This helps explain why on each of the three excursions we have taken the year group on, I’ve been struck by their growth as a community and the depth of learning that happens. These hands on, real world experiences are so impactful for our students. Especially in the middle years as their world view broadens and navigating situations with their peers takes on the utmost importance. I can’t help but wonder why we don’t do this more.

How often do you take your students out? Do you play too? How would your ideal program incorporate experiential learning, excursions, and play at different ages? What examples do you have of students developing sustained passions? And, finally, where does student agency fit into this?

Would love to hear thoughts on this. Comment or tweet at me – @ChrisRBrodie


The Shift: A Journey in Mindset and Discomfort with the Comfortable

Shifts have been a big part of my career as an educator. International educators, and many of our students, experience this much more than our national counterparts: shifts in school culture, shifts in curriculum, shifts in colleagues, and shifts in education trends. One shift I’ve wanted to make completely but have really just been dipping my toes in is student agency.

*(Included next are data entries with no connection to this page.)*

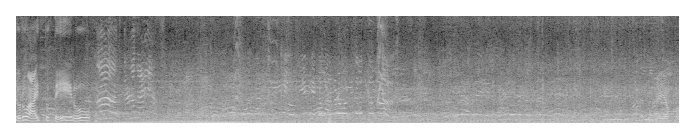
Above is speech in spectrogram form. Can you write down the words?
ಶುರು ಆಯಿತು ತೇರು. ಅಯ್ಯಪ್ಪ.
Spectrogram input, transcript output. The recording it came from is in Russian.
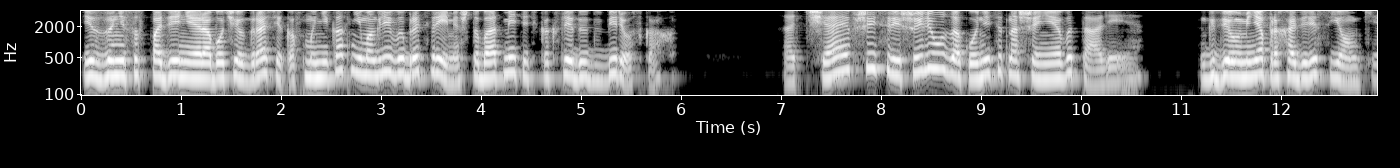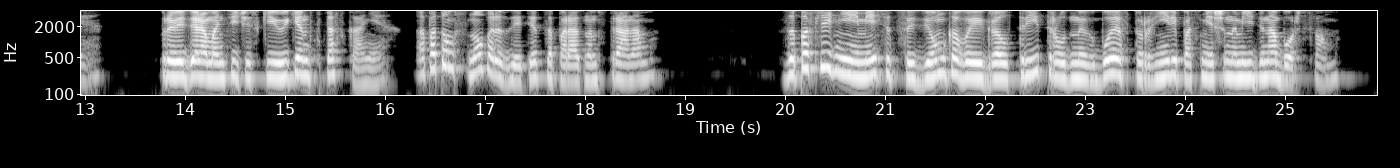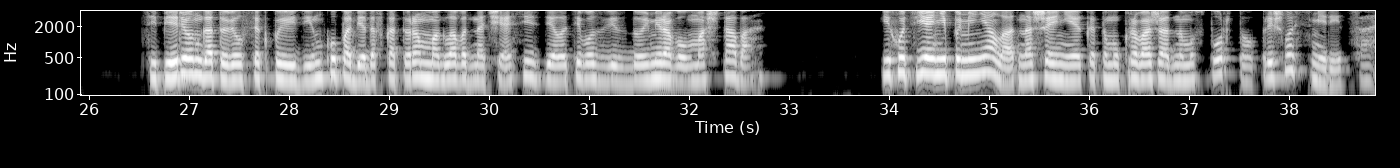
из-за несовпадения рабочих графиков мы никак не могли выбрать время, чтобы отметить как следует в «Березках». Отчаявшись, решили узаконить отношения в Италии, где у меня проходили съемки, проведя романтический уикенд в Тоскане, а потом снова разлететься по разным странам. За последние месяцы Демка выиграл три трудных боя в турнире по смешанным единоборствам – Теперь он готовился к поединку, победа в котором могла в одночасье сделать его звездой мирового масштаба. И хоть я не поменяла отношение к этому кровожадному спорту, пришлось смириться.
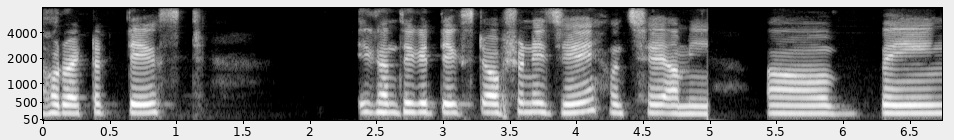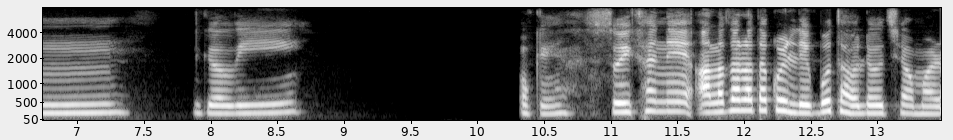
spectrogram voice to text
ধরো একটা টেক্সট। এখান থেকে টেক্সট অপশনে যে হচ্ছে আমি বেঙ্গলি, ওকে, সো এখানে আলাদা আলাদা করে লিখব তাহলে হচ্ছে আমার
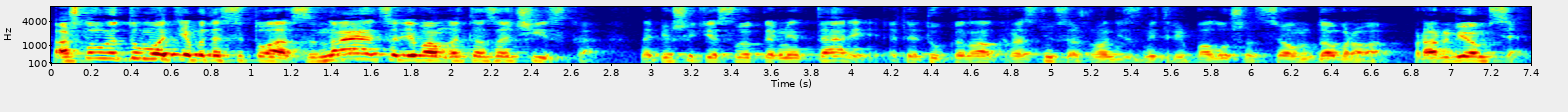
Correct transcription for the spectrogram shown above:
А что вы думаете об этой ситуации? Нравится ли вам эта зачистка? Напишите свой комментарий. Это YouTube канал Краснюса, журналист Дмитрий Полушин. Всего вам доброго. Прорвемся!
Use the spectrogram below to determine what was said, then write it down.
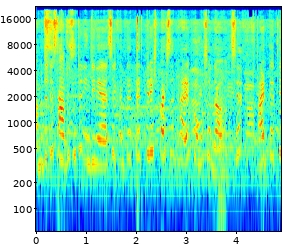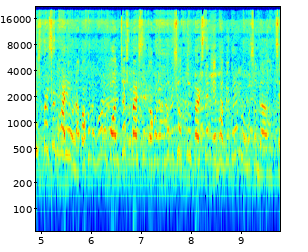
আমাদের যে সাব অ্যাসিস্ট্যান্ট ইঞ্জিনিয়ার আছে এখান থেকে তেত্রিশ পার্সেন্ট হারে প্রমোশন দেওয়া হচ্ছে। আর তেত্রিশ পার্সেন্ট হারেও না, কখনো কখনো পঞ্চাশ পার্সেন্ট কখনো কখনো সত্তর পার্সেন্ট এভাবে করে প্রমোশন দেওয়া হচ্ছে।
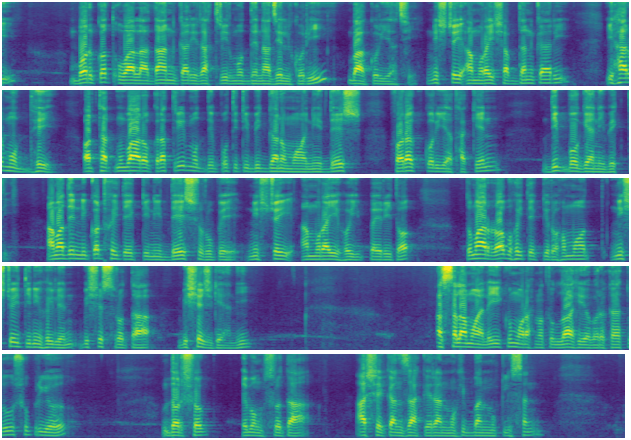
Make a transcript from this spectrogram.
বরকতওয়ালা দানকারী রাত্রির মধ্যে নাজেল করি বা করিয়াছি। নিশ্চয়ই আমরাই সাবধানকারী ইহার মধ্যে, অর্থাৎ মুবারক রাত্রির মধ্যে প্রতিটি বিজ্ঞানময় নির্দেশ ফরক করিয়া থাকেন দিব্যজ্ঞানী ব্যক্তি। আমাদের নিকট হইতে একটি নির্দেশ রূপে নিশ্চয়ই আমরাই হই প্রেরিত। তোমার রব হইতে একটি রহমত, নিশ্চয়ই তিনি হইলেন বিশেষ শ্রোতা বিশেষ জ্ঞানী। আসসালামু আলাইকুম ওরহমতুল্লাহি বরকাতু সুপ্রিয় দর্শক এবং শ্রোতা আশেকান জাকেরান মহিব্বান মুকলিসান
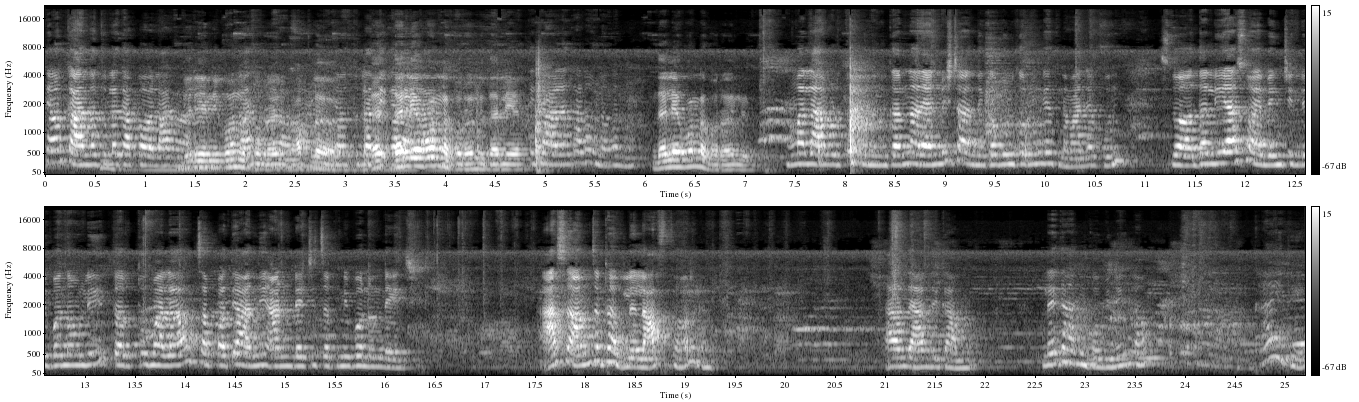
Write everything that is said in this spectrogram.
तेव्हा कांदा तुला कापावा लागला बिर्याणी कोणाला करू राहिली? आपलं तेव्हा तुला ते द- दलिया करावं कोणाला करू राहिली? दलिया. ते काढू नका ना. दलिया कोणाला करू राहिली? मला आवडतं म्हणून करणार आणि मिस्टरांनी कबूल करून घेतलं माझ्याकडून. स्व- दलिया सोयाबीन चिल्ली बनवली तर तुम्हाला चपात्या आणि अंड्याची चटणी बनवून द्यायची. असं आमचं ठरलेलं असतं बरं अर्धे अर्धे काम. लय घाण कोबी निघलं. काय ते?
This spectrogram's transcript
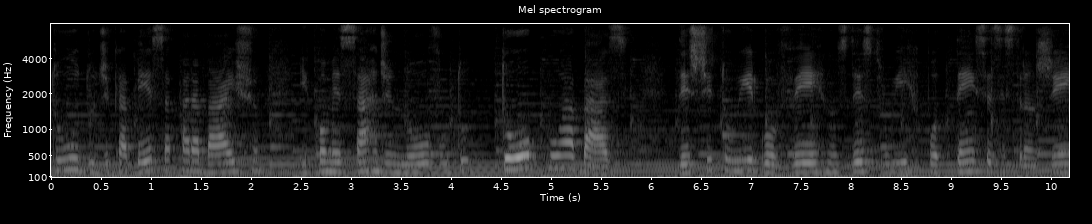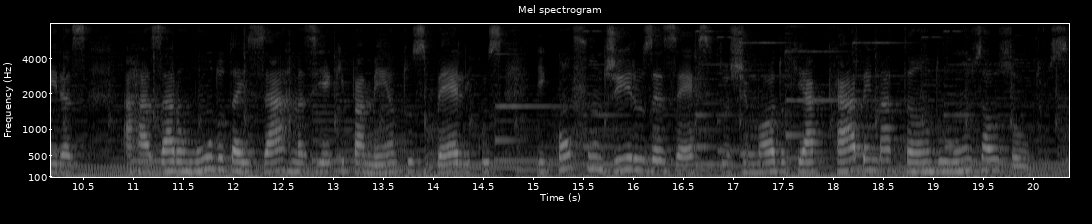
tudo de cabeça para baixo e começar de novo do topo à base destituir governos, destruir potências estrangeiras, arrasar o mundo das armas e equipamentos bélicos e confundir os exércitos de modo que acabem matando uns aos outros.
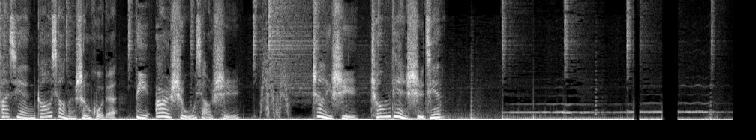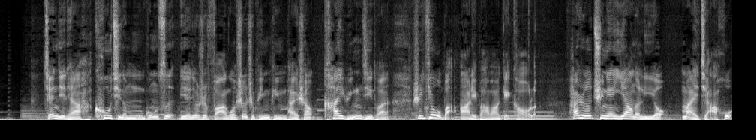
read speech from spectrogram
发现高效能生活的第二十五小时。这里是充电时间。前几天啊，GUCCI 的母公司，也就是法国奢侈品品牌商开云集团，是又把阿里巴巴给告了，还是和去年一样的理由，卖假货。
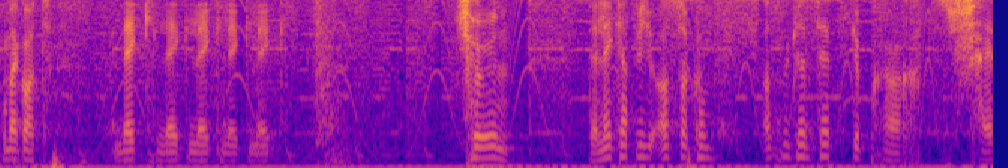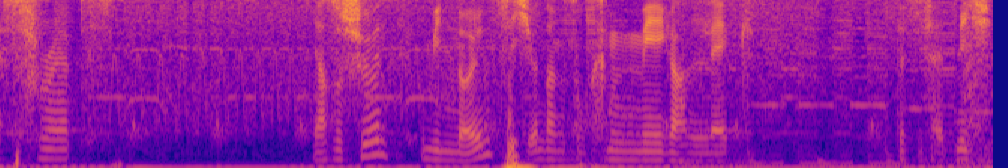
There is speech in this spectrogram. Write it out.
Oh mein Gott. Leck, leck, leck, leck, leck. Schön. Der Leck hat mich aus, aus dem Konzept gebracht. Scheiß Fraps. Ja, so schön. Irgendwie 90 und dann so mega Leck. Das ist halt nicht...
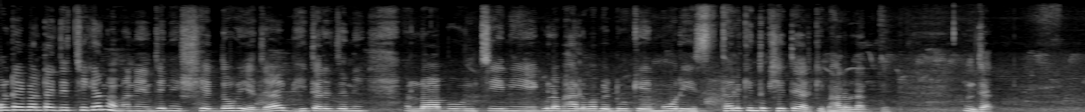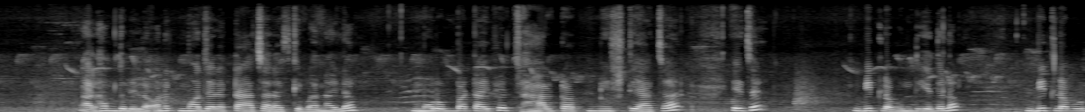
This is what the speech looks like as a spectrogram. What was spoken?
উল্টাই পাল্টাই দিচ্ছি কেন? মানে যিনি সেদ্ধ হয়ে যায়, ভিতরে যিনি লবণ, চিনি, এগুলো ভালোভাবে ঢুকে, মরিচ, তাহলে কিন্তু খেতে আর কি ভালো লাগবে। যাক আলহামদুলিল্লাহ, অনেক মজার একটা আচার আজকে বানাইলাম। মোরব্বা টাইপের ঝাল টক মিষ্টি আচার। এই যে বিট লবণ দিয়ে দিলাম। বিট লবণ,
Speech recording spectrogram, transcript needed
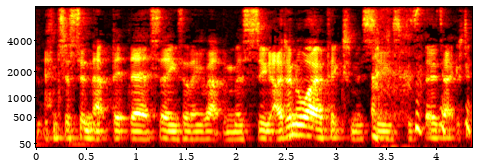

You see, while I wouldn’t call myself an early adopter, I’m enthusiastic to break the traditional mold and try things that might reach more of my students. As someone who loves to learn but struggled with my traditional education, I’m eager to find as many ways as I can to coax the love of learning out of my students. When I first experimented with student agency, Gary Stager, author of Invent to Learn, paid our school a visit and encouraged coding in the classroom. But it wasn’t the coding or use of Microworlds that stood out to me, it was one thing he said, almost off-the-cuff, “Why not let kids make their own schedules?” This got me thinking, ya why not? I was teaching Grade 2 at the time and was quite new to the PYP and international education but was being encouraged by my leadership to take risks like this. So, I experimented, saw the merits and challenges and put it in my toolbox. I then continued on with my learning of the PYP, getting ready for accreditation, and giving students ownership where I felt I could – working within the system.

At the time, I was not aware of the term “student agency,” yet, the concept always seemed to come up during professional discussions. Especially for teachers new to the PYP, letting go of control was scary and the concept of student agency was being grappled with in questions like,

“What about the curriculum?”

“How do I meet the standards and have student-driven inquiry?”

“But those concepts are so broad, what do I teach?

“How do I know what to teach?”

“How should I schedule inquiry time?”

“How do I plan for that?”

You get the picture.

Shifting to MYP was a considerable change; more so than I expected or realized at the time. Unfortunately, it meant that in the first year, I wasn’t dipping my toe into the pool of student agency as much or taking it out of my toolbox very often. Sure, I was still having my students set their own learning goals and encouraging student inquiries. However, it seemed to fall flat as I was doing what I was told was the way to deliver English Language Acquisition units and assessments. But the curriculum and assessments seemed to be getting in the way of learning instead of enhancing or encouraging. When I found myself feeling kind of bored, I got concerned. If I was bored, my students definitely were too. This can’t be right! Then the work began: rewrite units, have students write units, change assessment practices, and put the learning in the students’ hands more often. Thanks to Taryn Bond-Clegg’s posts, I was reminded of my toolbox and a colleague and I instituted a workshop structure during a unit in which students were exploring creativity through poetry, spoken word, and songs. It was a real success and gave the students and teachers many great learning experiences.

During this shift back toward the students and away from the institution, I have been reminded of a blog post by Jonathan Field about school leadership and I think it applies just as well to teaching. He says, “start with a YES and see where it takes you.” Recently I’ve found the word “Yes” becoming a bigger part of my daily vocabulary and it feels great. How often do you say “yes” to your students?